Tania Clark, 33, allegedly told family, neighbors, friends and fellow parents she was dying of myeloma, a rare kind of cancer, and was $62,000 short of receiving a much-needed bone marrow transfusion.
To back up her story, Clark allegedly produced a letter written by a Dr. Robert Bates at the MD Anderson Cancer Center in Houston explaining her medical condition.
On Jan. 8, the Timpanogos Amateur Hockey Association, a league in which Clark's two sons played, gave Clark $1,000. Between Nov. 4, 2004, and Feb. 5, 2005, Oakcrest Elementary School, through a "Coins for Caring" campaign, raised more than $6,000, according to the criminal complaint.
Clark's neighbors, also pitched in, and from Nov. 5, 2004, through Feb. 5, 2005, raised more than $9,000 for the purportedly sick woman. Others offered to donate their bone marrow.
The woman's story began to unravel when an article in the South Valley Journal prompted an e-mail from her sister, who said the Clark could not be trusted. Others called the newspaper and warned she had pulled similar scams before.
In a statement to police, Clark allegedly admitted she has never been diagnosed or treated for cancer. According to court documents, no person named Bates -- the doctor who had written the letter describing her condition -- ever practiced medicine at the MD Anderson Cancer Center.
Sandy Curtis, whose son played hockey with Clark's two sons on the Provo Predators team, said, "We've been expecting (the charges) to come, so it's not really a surprise to any of us."
However, she did say Clark was "really outgoing, always wanted to make sure everyone was happy," Curtis said. "And that was the thing. She loved those kids and did so much for them."

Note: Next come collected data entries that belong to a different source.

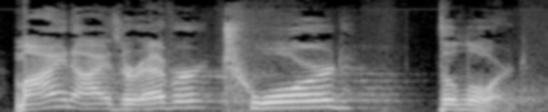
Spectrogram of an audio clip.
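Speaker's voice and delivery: slow build to a drawn-out "toward"; stress on TOWARD. Shown as a demonstration. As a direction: punch "toward" high, pause before the rest. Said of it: "place the emphasis on different".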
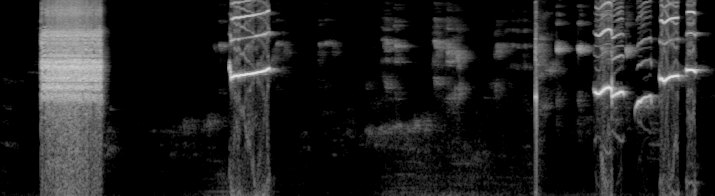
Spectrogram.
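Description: A female Oriental magpie-robin gives a harsh, hissing rasp, then bright sweeping whistles rising and falling at high pitch, closing with a quick run of whistled phrases.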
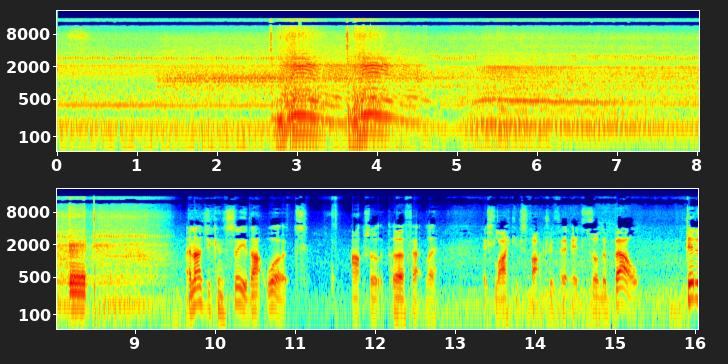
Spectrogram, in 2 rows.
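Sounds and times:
car engine revving and idling: 0:00.0 - 0:09.6
supercharger whine: 0:00.0 - 0:09.6.

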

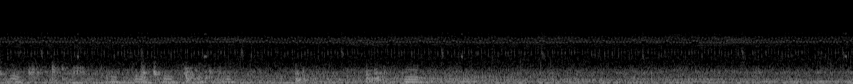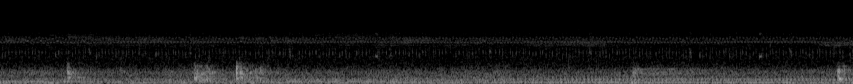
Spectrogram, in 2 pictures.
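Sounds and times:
high-pitched whine: 0:00.0 - 0:17.0
low motor drone: 0:00.0 - 0:17.0
short knocks: 0:10.4 - 0:11.3.

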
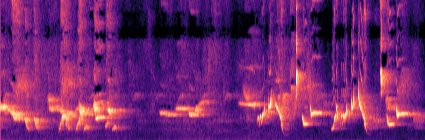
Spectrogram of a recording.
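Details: White-rumped shama in a cage, in its second season, raised by hand and prized for a varied voice, sings a burst of quick chattering whistles, then after a pause a series of sharp, sweeping downslurred notes.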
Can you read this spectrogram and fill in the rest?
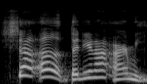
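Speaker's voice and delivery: ordinary talk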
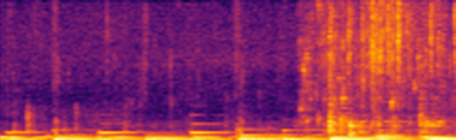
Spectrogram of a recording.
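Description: Background music with steady notes. About halfway through, hot oil starts sizzling and crackling as a tempering of dried red chilies, garlic and mustard seeds is stirred in a clay pan.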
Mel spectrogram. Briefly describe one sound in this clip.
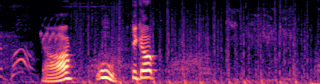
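Gunshots crack rapidly.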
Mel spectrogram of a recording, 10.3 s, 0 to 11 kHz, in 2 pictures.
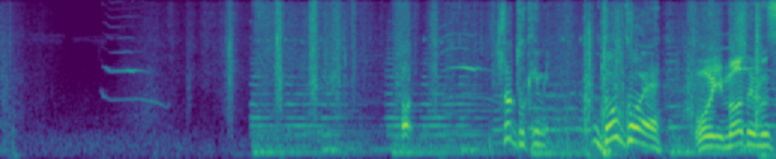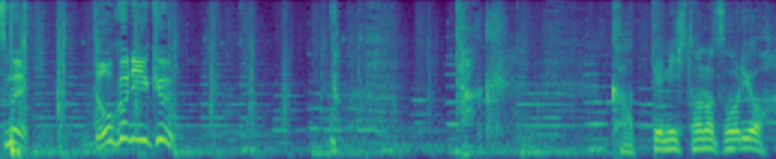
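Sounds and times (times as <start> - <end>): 
cat meowing: 0.6 - 1.2
speech: 2.7 - 6.5, 9.3 - 10.3.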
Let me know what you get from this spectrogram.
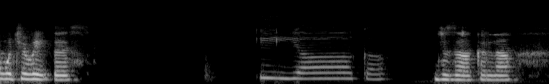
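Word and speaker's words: إِيَّاكَ: Iyaka. Jazakallah. So it's iyaka. It's a bit of an emphasis due to the shadda.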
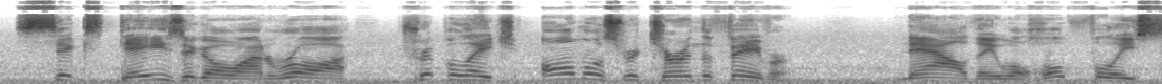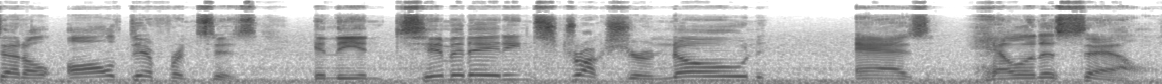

(Copyright 2005 by The Associated Press. All Rights Reserved.)